. Represents any single character. a.b - matches a string that has a 'a' followed by one character and a 'b' e.g. 'a_b', 'a@b'

^.{5}$ - matches any string with exactly 5 characters e.g. 'abd12', 'as&@a'

The \d metacharacter is used to represent any digit i.e. 0-9

\d Represents a digit. a[\d]c - matches any string that has 'a' followed by a digit then 'c' e.g. 'a0c', 'a9c'

\d$ - matches any string that ends with a digit e.g. 'abc1', '1'

The \w metacharacter is used to represent any "word" character (alphanumeric plus "_" )

\w Represents a word character. ^\d\w - matches any string that begins with a digit followed by a word character e.g. '1_', '9z'

a\w|b. - matches any string that has 'a' followed by a word character or has 'b' followed by any character. e.g. 'af', 'b ', 'b#'

The \s metacharacter is used to represent a whitespace character while \t represents a tab.

\s Represents a whitespace character. \d\s\d - matches any string that two digits separated by a whitespace e.g. '01 234', 'asc8 9xyz'
\t Represents a tab character. ^\d{3}\t\d{5}$ - matches a string that has 3 digits followed by a tab then five other digits e.g. '000    12345',

With the symbols, quantifiers and metacharacters above, you can construct complex Regular expressions to validate various types of values. The table below presents some examples of Regular expressions:

Value 

Regular Expression

Example

Email    somewhere@servername.com 
USA Zip Code    12345 or 12345-6789
Phone Home    (123) 456-7892 or 123-456-7892
Social Security Number   000-00-0000
Password    password1 (6-15 characters, must begin with
letter and end with a digit)
Internet URL

http://www.codecharge.com
http://www.codecharge.com/download/

If you use JSP or Java Servlets, you have to download and install the Jakarta ORO package in order to be able to process Regular expressions.

Conclusion:
This article presents an introduction to Regular expressions. A thorough dealing of Regular expressions would require a book dedicated to the subject. There are many more components which are not addressed here. The interested reader should consult literature that deals exclusively with Regular expressions. However, the components addressed here should form a solid basis for creating the sort of Regular expressions needed for input validation in CodeCharge Studio.

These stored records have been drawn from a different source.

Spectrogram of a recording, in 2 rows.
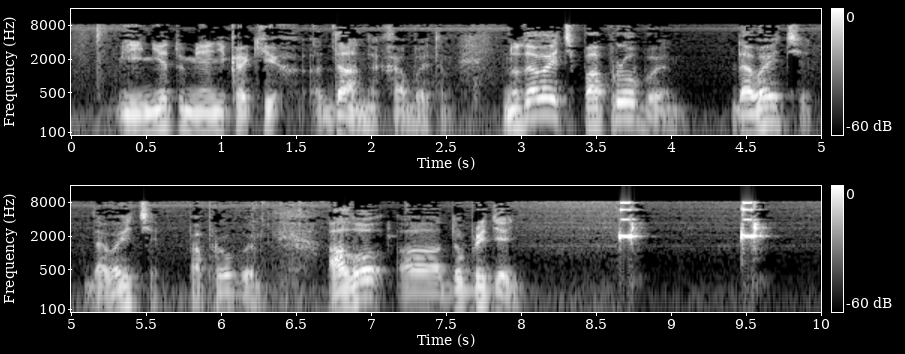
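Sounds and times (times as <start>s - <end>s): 
speech: 0.3s - 8.1s
short electronic beeps: 8.6s - 8.9s, 9.5s - 9.8s.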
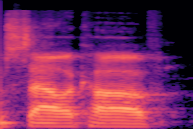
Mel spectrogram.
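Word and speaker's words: Salikhov: And Muslim Salihov, as they like to say. I don't know why his K is pronounced silently and no one else's is, but that's how they do.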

Viewed 110502 times.   Last updated: 12/13/2002 12:12:37 AM